Exercise description: Only these lines of the data below are wanted: the one with "This spectrogram has", the one with "Identify the spoken", and any lines between them, each repeated exactly.

Entries supplied:

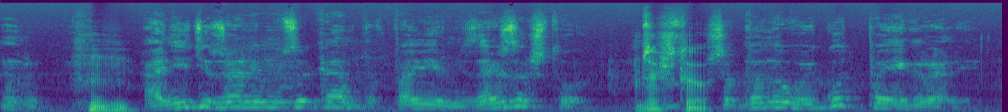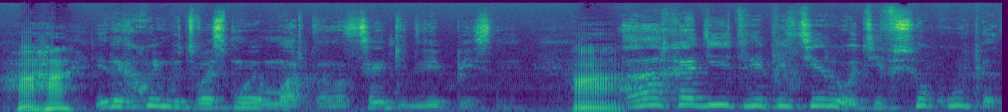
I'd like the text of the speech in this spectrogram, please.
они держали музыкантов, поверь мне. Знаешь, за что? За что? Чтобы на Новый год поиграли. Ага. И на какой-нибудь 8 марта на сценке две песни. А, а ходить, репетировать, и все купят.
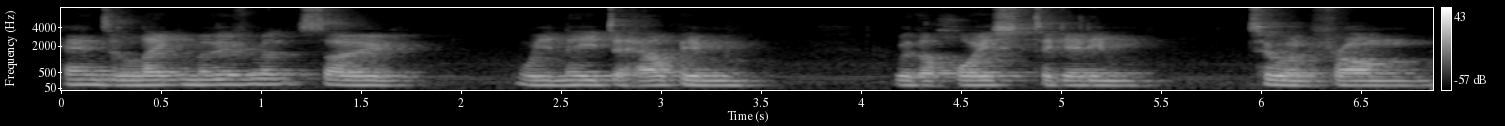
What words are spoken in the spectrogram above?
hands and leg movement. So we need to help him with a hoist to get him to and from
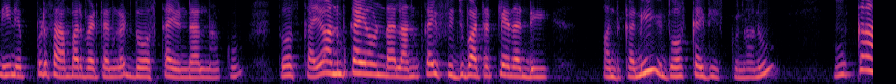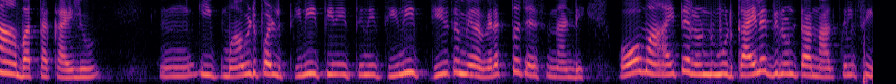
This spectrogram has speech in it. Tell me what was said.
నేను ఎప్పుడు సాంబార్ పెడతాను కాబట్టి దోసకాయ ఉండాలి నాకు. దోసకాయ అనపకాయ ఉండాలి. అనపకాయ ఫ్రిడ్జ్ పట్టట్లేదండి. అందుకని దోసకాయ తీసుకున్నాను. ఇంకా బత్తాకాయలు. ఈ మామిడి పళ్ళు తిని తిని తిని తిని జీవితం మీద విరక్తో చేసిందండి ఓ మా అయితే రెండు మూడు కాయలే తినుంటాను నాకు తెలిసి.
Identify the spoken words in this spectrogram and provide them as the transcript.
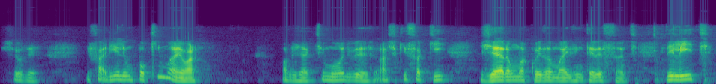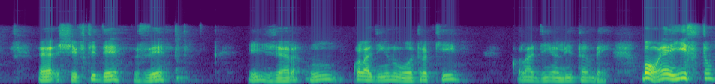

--

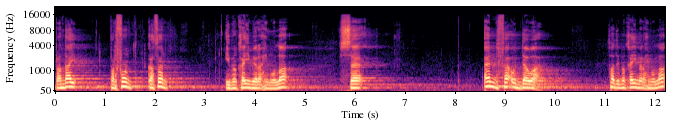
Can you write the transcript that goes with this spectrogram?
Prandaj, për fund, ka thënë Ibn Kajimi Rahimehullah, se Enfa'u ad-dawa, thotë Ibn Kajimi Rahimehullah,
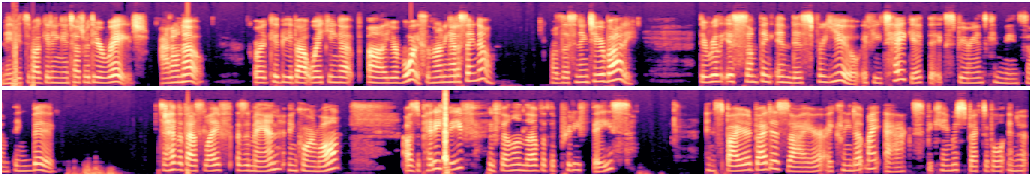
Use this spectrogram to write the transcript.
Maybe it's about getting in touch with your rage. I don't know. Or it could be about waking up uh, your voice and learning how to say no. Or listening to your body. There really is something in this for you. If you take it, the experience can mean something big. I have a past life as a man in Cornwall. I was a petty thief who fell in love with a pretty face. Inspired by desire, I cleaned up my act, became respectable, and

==

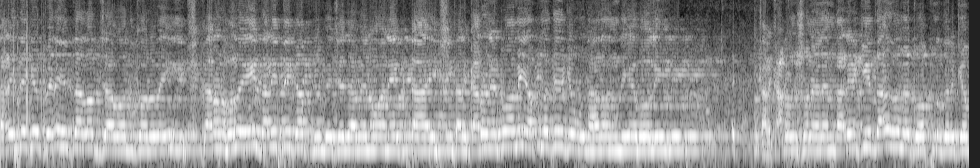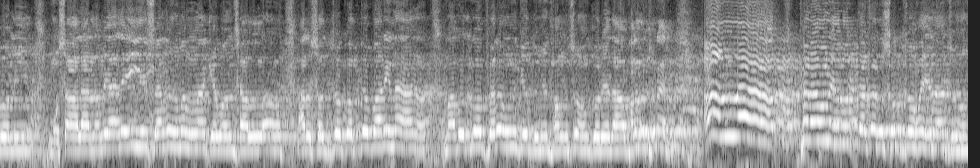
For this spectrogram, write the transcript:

Written response:
This spectrogram has speech in it. Tell me what was said.
నేను ఎప్పుడు సాంబార్ పెడతాను కాబట్టి దోసకాయ ఉండాలి నాకు. దోసకాయ అనపకాయ ఉండాలి. అనపకాయ ఫ్రిడ్జ్ పట్టట్లేదండి. అందుకని దోసకాయ తీసుకున్నాను. ఇంకా బత్తాకాయలు. ఈ మామిడి పళ్ళు తిని తిని తిని తిని జీవితం మీద విరక్తో చేసిందండి ఓ మా అయితే రెండు మూడు కాయలే తినుంటాను నాకు తెలిసి.
Identify the spoken words in this spectrogram and provide them as the transcript.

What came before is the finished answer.